● **Exercise objective**
Where the line containing "Utterance transcription spectrogram" appears, begin retyping; continue exactly through the final line of the data. Omit every picture.

━━━ Extracted records

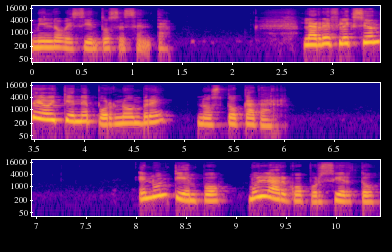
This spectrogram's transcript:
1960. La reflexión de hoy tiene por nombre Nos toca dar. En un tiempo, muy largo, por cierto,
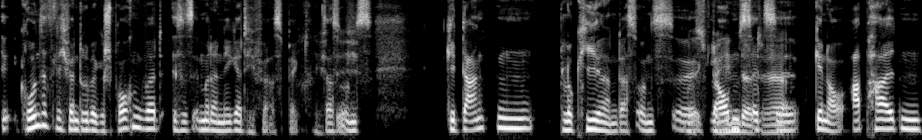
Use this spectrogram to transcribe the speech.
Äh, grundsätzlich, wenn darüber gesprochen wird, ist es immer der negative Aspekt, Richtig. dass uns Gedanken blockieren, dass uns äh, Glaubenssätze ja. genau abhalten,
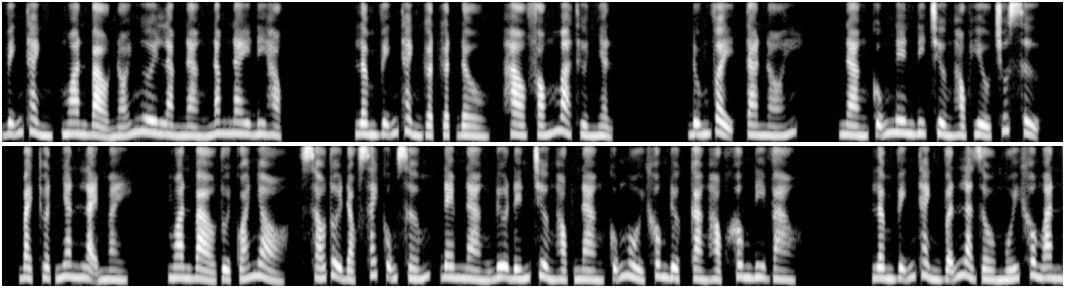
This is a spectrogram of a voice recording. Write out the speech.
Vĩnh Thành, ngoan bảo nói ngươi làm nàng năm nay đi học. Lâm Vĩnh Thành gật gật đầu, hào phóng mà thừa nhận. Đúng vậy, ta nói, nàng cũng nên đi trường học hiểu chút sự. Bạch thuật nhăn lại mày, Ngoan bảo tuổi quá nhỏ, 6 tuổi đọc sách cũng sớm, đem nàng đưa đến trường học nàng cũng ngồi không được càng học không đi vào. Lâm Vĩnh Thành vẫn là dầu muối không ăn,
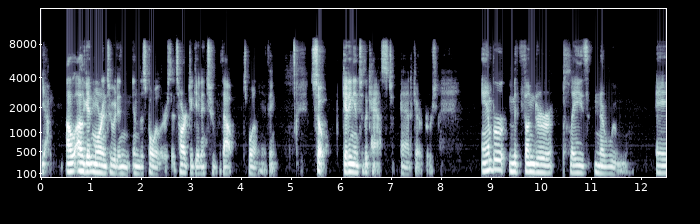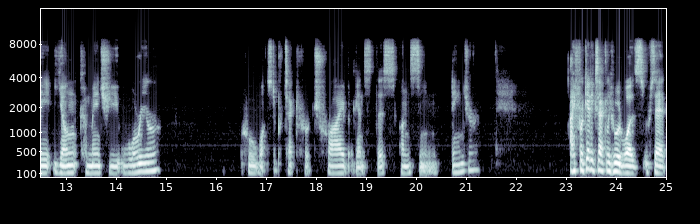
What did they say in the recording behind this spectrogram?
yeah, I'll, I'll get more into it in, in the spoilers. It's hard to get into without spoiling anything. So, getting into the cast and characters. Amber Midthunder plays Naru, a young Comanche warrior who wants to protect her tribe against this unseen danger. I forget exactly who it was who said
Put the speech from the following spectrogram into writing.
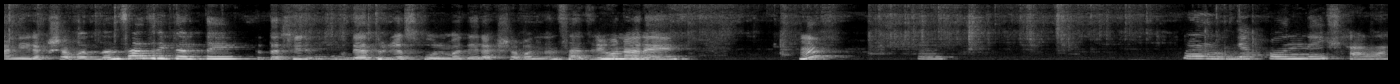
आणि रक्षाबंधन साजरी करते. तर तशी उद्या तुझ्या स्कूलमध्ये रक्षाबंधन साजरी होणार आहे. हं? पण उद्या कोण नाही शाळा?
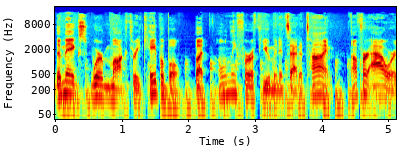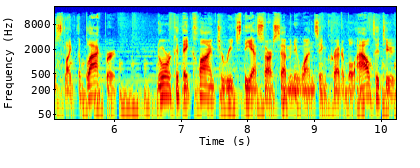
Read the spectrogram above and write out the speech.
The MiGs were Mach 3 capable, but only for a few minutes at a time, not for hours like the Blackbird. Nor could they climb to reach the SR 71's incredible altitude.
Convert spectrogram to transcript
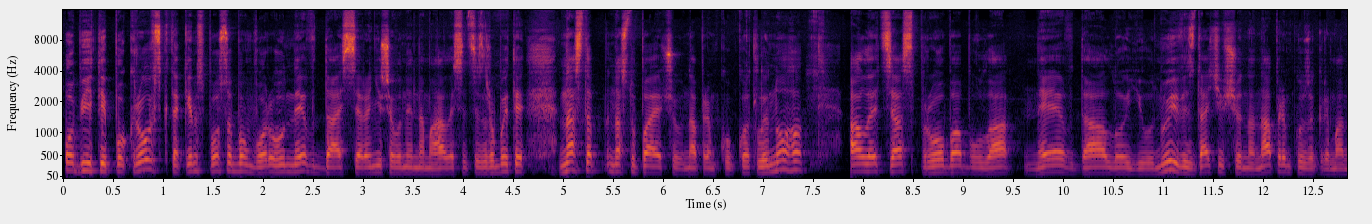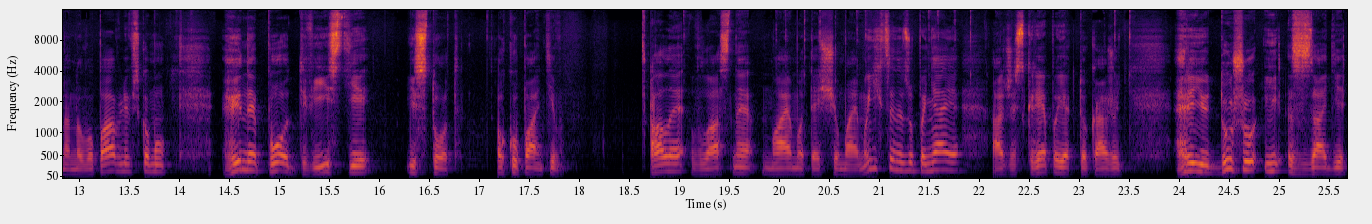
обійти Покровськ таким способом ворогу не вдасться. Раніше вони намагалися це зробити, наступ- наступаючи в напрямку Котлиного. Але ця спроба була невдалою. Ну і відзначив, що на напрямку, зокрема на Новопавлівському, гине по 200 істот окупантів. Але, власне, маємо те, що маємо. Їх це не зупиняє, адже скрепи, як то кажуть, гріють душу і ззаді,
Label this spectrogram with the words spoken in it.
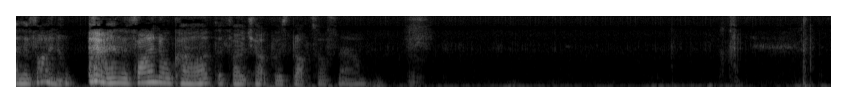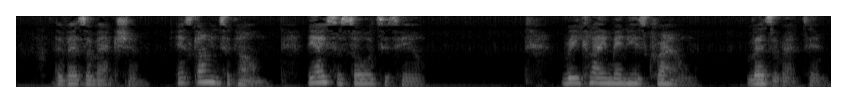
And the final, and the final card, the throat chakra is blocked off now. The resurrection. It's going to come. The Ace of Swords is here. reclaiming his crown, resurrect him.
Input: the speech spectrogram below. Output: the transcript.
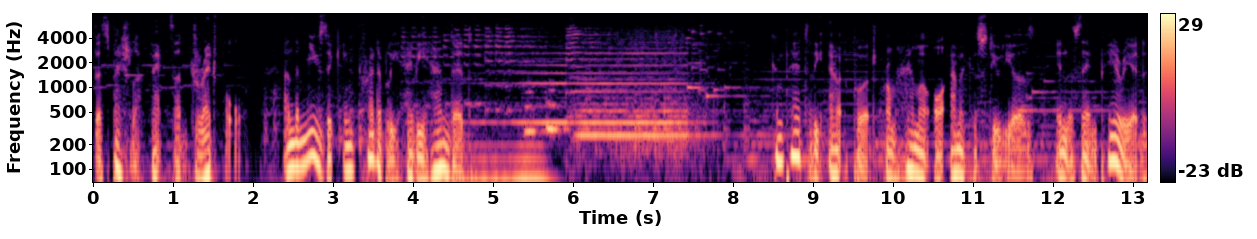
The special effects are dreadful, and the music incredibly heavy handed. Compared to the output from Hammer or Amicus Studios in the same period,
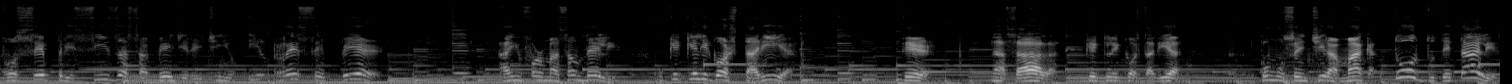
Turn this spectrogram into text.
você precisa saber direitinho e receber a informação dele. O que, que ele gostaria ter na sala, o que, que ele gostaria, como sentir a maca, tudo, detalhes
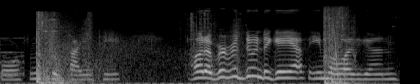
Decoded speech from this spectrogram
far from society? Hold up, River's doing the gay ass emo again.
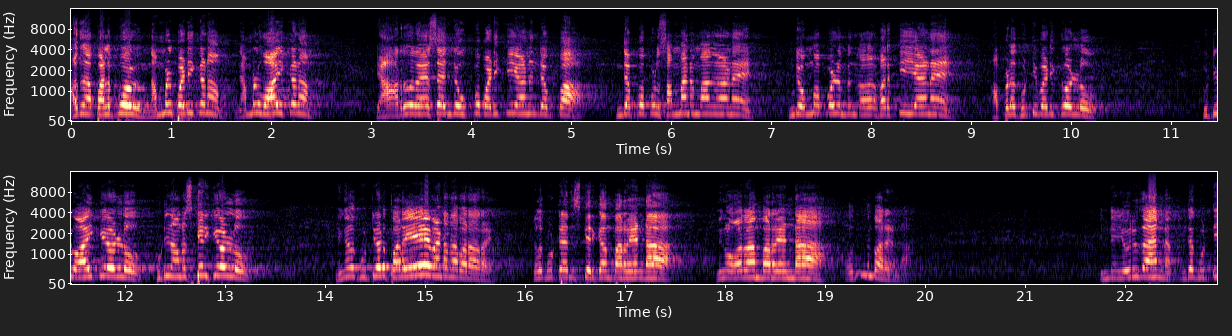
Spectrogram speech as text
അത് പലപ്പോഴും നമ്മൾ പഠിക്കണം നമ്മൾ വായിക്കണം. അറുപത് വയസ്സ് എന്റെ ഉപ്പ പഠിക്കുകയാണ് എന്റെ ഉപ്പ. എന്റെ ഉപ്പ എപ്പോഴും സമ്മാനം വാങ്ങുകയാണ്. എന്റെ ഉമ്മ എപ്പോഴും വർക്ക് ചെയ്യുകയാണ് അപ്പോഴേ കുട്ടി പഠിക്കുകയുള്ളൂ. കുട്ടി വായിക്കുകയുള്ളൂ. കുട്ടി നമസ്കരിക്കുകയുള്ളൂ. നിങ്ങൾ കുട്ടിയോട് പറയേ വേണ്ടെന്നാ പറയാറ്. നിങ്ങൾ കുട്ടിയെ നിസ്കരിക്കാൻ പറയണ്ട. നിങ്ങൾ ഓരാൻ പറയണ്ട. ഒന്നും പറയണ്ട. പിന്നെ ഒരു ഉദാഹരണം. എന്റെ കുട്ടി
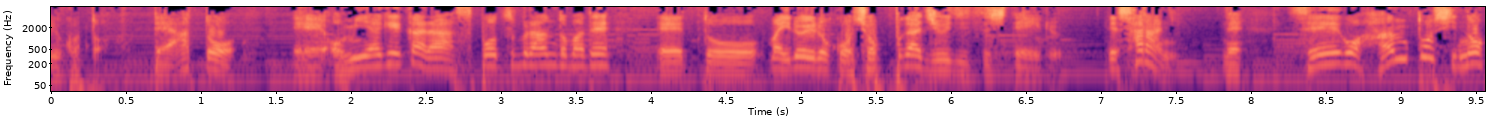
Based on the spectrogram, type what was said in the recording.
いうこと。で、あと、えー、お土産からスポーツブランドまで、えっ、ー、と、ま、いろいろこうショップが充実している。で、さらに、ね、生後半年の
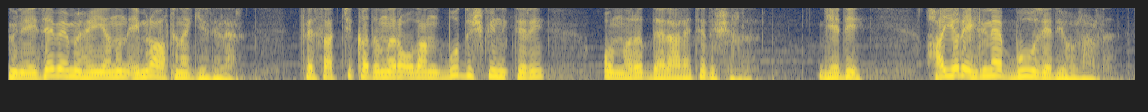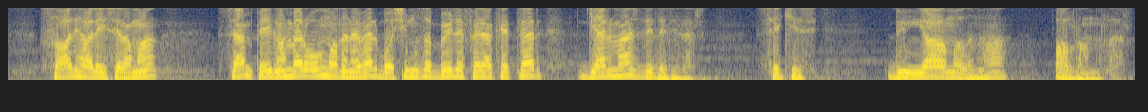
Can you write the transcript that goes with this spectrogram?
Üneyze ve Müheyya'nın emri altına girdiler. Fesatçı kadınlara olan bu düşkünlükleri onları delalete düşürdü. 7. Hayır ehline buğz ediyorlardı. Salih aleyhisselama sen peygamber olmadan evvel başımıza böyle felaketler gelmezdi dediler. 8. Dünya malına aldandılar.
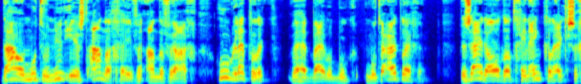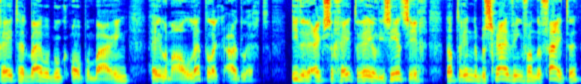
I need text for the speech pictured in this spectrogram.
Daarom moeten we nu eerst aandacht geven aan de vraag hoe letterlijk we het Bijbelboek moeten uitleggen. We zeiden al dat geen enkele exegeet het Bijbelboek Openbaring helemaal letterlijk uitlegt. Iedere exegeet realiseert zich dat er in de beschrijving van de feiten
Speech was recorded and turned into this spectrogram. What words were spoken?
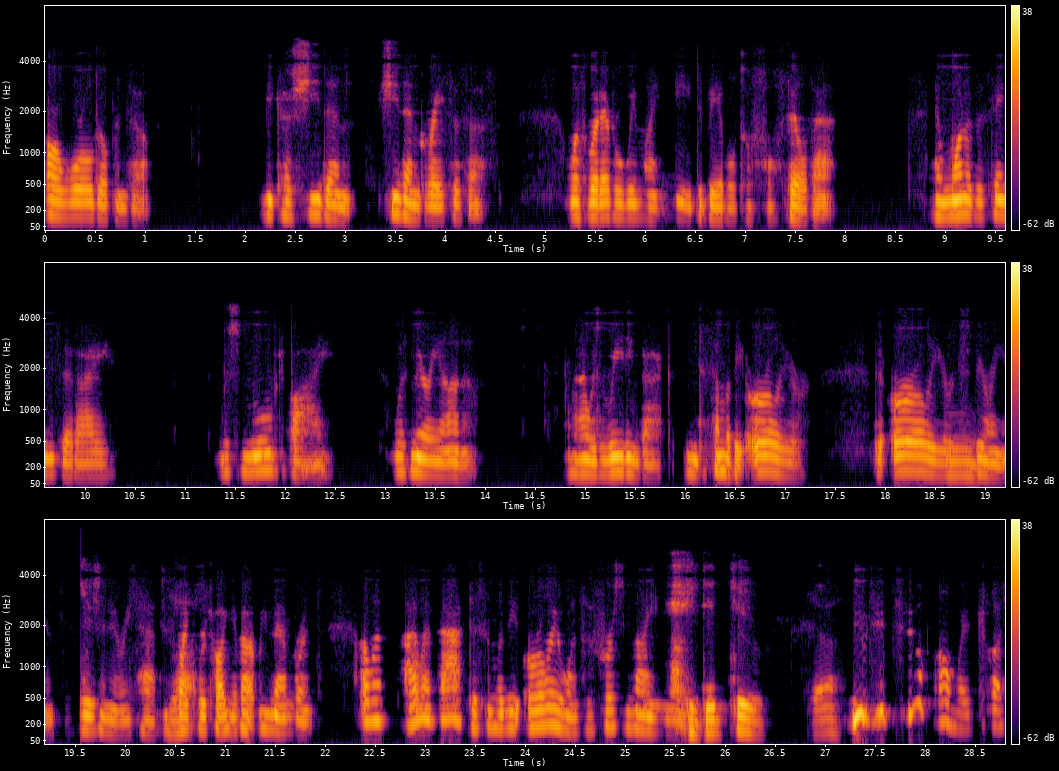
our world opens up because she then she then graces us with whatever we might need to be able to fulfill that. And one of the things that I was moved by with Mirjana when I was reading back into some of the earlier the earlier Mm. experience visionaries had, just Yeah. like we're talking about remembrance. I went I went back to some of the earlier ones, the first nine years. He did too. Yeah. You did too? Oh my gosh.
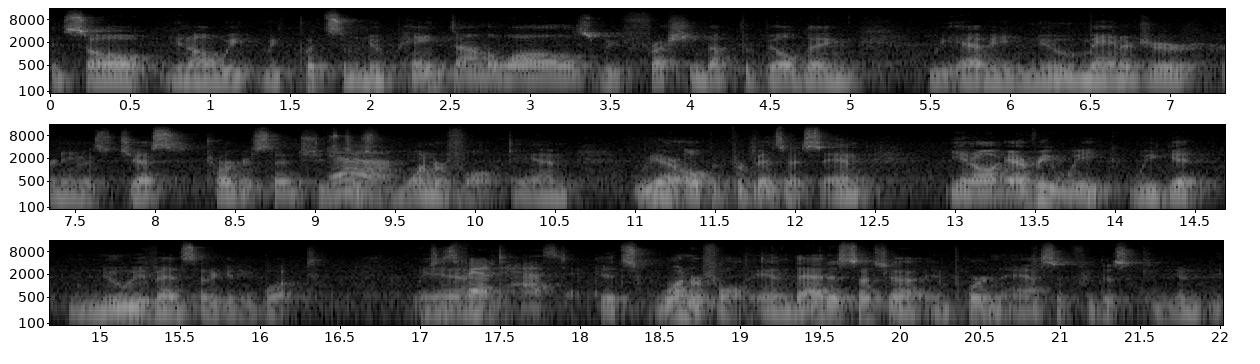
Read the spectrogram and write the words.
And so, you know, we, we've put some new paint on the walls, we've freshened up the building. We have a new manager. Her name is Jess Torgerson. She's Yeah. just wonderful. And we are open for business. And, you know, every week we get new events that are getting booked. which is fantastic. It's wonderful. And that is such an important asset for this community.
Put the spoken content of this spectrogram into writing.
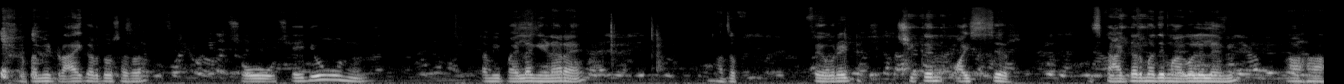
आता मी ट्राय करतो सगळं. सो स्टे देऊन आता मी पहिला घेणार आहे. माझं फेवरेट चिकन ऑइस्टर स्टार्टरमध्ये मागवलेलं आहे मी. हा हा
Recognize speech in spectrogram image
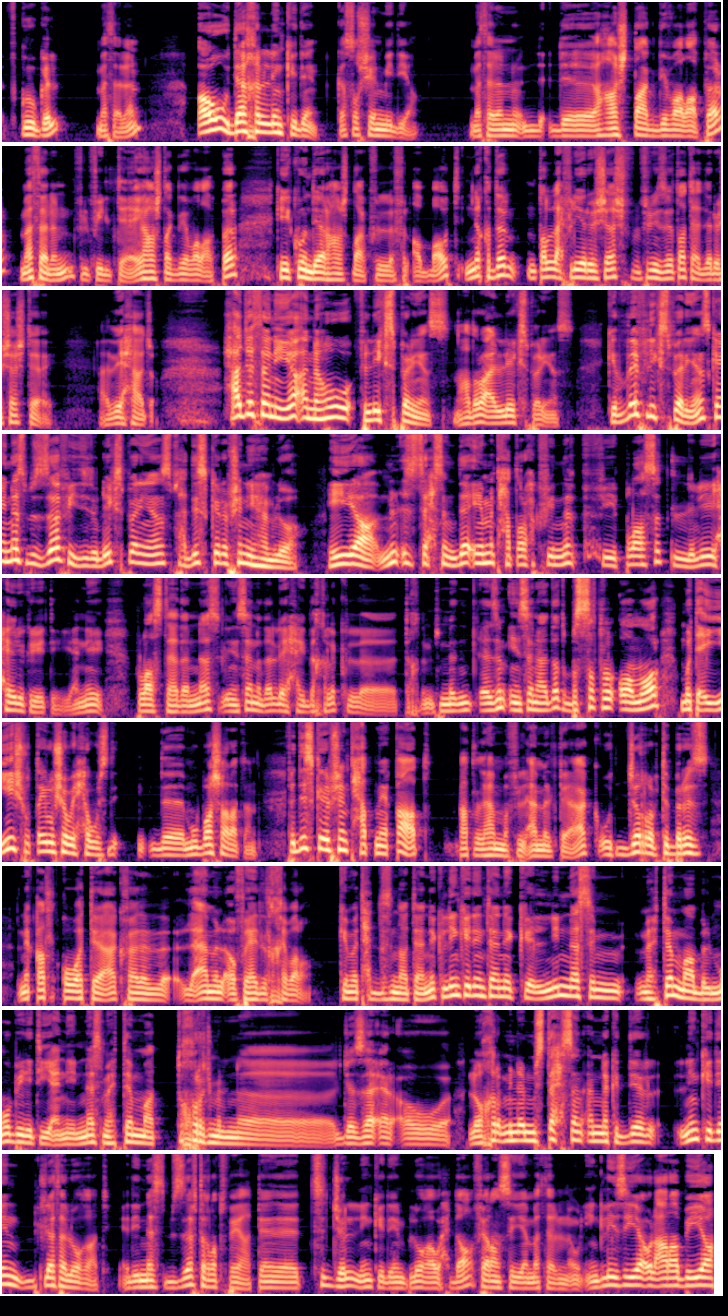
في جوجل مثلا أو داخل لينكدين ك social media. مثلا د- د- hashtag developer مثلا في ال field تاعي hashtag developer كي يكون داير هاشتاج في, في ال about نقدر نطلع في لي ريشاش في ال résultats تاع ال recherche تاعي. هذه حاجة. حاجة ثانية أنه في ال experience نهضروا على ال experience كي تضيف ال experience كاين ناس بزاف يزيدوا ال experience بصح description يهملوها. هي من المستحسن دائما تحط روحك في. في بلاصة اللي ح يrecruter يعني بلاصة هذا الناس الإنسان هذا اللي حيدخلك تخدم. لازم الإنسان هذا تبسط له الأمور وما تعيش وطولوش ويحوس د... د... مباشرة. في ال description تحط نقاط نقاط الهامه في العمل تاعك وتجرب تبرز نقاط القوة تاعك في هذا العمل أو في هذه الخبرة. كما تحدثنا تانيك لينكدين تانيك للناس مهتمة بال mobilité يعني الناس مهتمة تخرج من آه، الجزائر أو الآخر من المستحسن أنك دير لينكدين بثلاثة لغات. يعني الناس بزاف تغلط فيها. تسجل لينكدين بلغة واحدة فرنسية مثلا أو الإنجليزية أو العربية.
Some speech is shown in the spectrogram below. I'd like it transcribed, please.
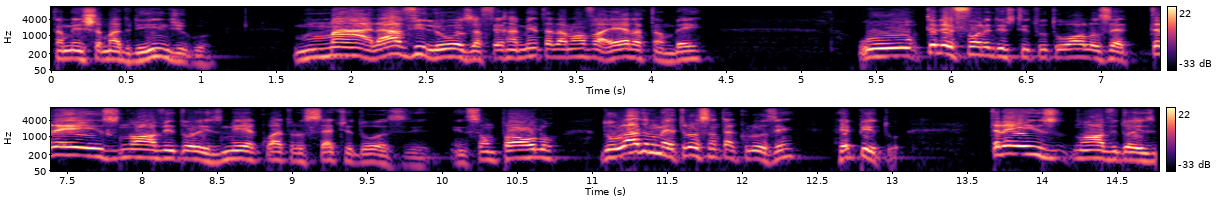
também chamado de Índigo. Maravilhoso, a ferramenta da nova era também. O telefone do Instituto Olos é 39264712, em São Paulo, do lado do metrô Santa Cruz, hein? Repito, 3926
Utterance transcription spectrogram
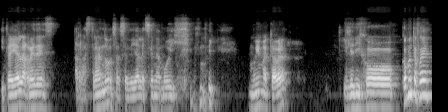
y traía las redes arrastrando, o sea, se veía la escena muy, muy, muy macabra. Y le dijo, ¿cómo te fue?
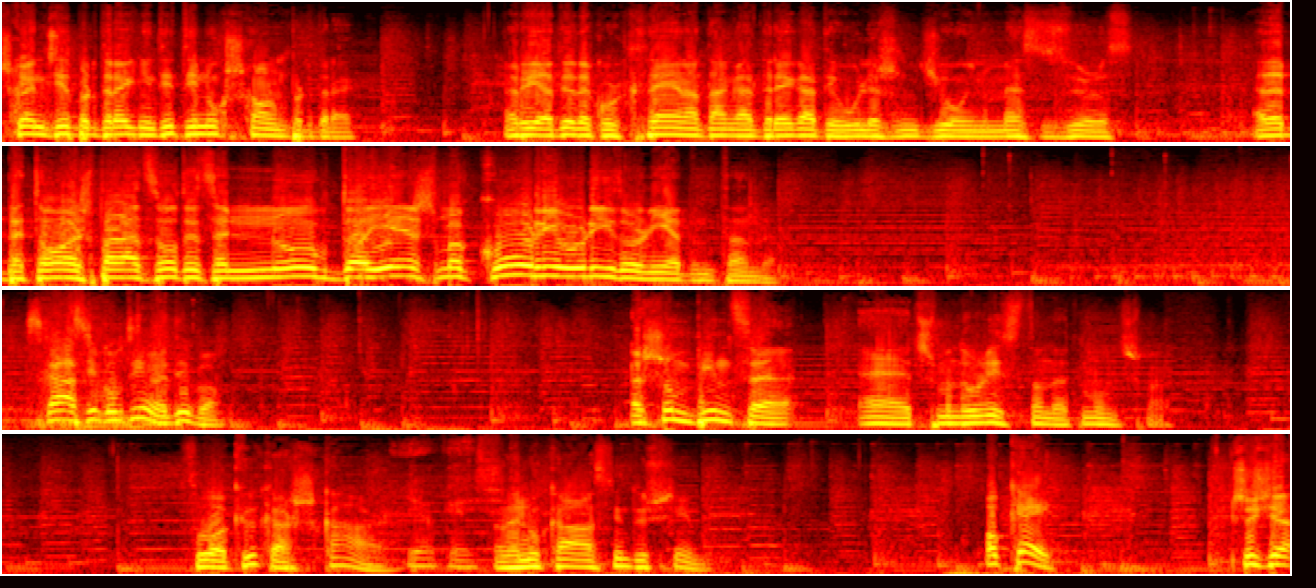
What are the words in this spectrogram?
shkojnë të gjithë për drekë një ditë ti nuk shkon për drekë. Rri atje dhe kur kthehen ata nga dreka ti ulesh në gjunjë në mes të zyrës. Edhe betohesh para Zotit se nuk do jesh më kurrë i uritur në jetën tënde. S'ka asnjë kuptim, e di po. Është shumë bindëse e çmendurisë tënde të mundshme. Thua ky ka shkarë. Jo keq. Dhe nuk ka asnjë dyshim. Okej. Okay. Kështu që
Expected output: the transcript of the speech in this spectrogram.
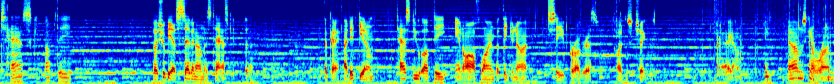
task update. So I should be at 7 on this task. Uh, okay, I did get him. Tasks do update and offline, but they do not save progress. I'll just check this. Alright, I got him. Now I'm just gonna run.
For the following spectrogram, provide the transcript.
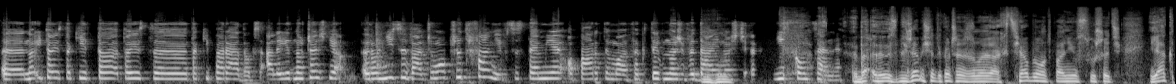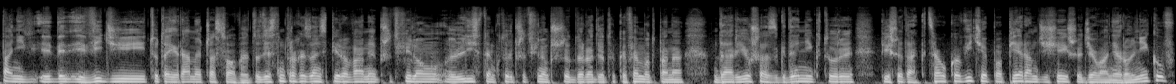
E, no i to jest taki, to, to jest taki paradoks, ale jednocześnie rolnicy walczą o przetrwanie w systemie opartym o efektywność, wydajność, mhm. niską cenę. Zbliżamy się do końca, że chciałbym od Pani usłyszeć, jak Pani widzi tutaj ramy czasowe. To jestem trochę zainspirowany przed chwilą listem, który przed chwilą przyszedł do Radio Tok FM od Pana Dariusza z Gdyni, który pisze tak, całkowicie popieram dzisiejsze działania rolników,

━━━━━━

● **Answer to this task**
Utterance transcription spectrogram
y traía las redes arrastrando, o sea, se veía la escena muy, muy, muy macabra. Y le dijo, ¿cómo te fue?
What are the words in this spectrogram?
shkojnë të gjithë për drekë një ditë ti nuk shkon për drekë. Rri atje dhe kur kthehen ata nga dreka ti ulesh në gjunjë në mes të zyrës. Edhe betohesh para Zotit se nuk do jesh më kurrë i uritur në jetën tënde. S'ka asnjë kuptim, e di po. Është shumë bindëse e çmendurisë tënde të mundshme. Thua ky ka shkarë. Jo keq. Dhe nuk ka asnjë dyshim. Okej. Okay. Kështu që
Expected output: the transcript of the speech in this spectrogram.
task update. So I should be at 7 on this task. Uh, okay, I did get him. Tasks do update and offline, but they do not save progress. I'll just check this. Alright, I got him. Now I'm just gonna run.
For the following spectrogram, provide the transcript.
E, no i to jest taki, to, to jest taki paradoks, ale jednocześnie rolnicy walczą o przetrwanie w systemie opartym o efektywność, wydajność, mhm. niską cenę. Zbliżamy się do końca, że chciałbym od Pani usłyszeć, jak Pani widzi tutaj ramy czasowe. To jestem trochę zainspirowany przed chwilą listem, który przed chwilą przyszedł do Radio Tok FM od Pana Dariusza z Gdyni, który pisze tak, całkowicie popieram dzisiejsze działania rolników,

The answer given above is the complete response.